**The task**
Would you repeat exactly the part of the listing below that runs from the line containing "The input is" down to the line containing "There is talking", inclusive, and nothing else?

**The input**
-- Opening Marker --

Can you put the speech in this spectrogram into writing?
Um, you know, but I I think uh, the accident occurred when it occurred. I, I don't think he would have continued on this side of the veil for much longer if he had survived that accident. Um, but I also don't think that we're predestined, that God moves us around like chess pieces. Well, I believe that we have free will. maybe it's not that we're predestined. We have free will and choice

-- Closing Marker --
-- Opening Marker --

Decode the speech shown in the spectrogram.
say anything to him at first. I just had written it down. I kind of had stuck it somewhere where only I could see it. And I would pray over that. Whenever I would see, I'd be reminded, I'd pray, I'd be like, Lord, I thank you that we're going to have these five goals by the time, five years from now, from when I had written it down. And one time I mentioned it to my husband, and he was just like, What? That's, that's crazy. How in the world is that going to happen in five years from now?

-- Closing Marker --
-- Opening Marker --

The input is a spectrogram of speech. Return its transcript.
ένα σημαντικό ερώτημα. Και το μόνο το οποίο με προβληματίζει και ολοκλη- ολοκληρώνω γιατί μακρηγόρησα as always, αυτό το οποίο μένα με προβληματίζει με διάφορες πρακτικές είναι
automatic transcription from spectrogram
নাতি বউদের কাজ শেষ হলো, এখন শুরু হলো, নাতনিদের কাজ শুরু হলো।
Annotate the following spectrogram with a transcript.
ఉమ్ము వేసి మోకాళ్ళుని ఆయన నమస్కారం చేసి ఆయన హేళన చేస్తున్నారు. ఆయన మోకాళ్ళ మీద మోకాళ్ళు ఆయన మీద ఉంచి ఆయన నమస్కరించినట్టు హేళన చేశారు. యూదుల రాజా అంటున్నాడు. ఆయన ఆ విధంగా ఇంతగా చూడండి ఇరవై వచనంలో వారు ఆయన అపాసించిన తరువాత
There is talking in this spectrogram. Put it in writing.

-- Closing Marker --

**Response box**
The input is a spectrogram of speech. Return its transcript.
ένα σημαντικό ερώτημα. Και το μόνο το οποίο με προβληματίζει και ολοκλη- ολοκληρώνω γιατί μακρηγόρησα as always, αυτό το οποίο μένα με προβληματίζει με διάφορες πρακτικές είναι
automatic transcription from spectrogram
নাতি বউদের কাজ শেষ হলো, এখন শুরু হলো, নাতনিদের কাজ শুরু হলো।
Annotate the following spectrogram with a transcript.
ఉమ్ము వేసి మోకాళ్ళుని ఆయన నమస్కారం చేసి ఆయన హేళన చేస్తున్నారు. ఆయన మోకాళ్ళ మీద మోకాళ్ళు ఆయన మీద ఉంచి ఆయన నమస్కరించినట్టు హేళన చేశారు. యూదుల రాజా అంటున్నాడు. ఆయన ఆ విధంగా ఇంతగా చూడండి ఇరవై వచనంలో వారు ఆయన అపాసించిన తరువాత
There is talking in this spectrogram. Put it in writing.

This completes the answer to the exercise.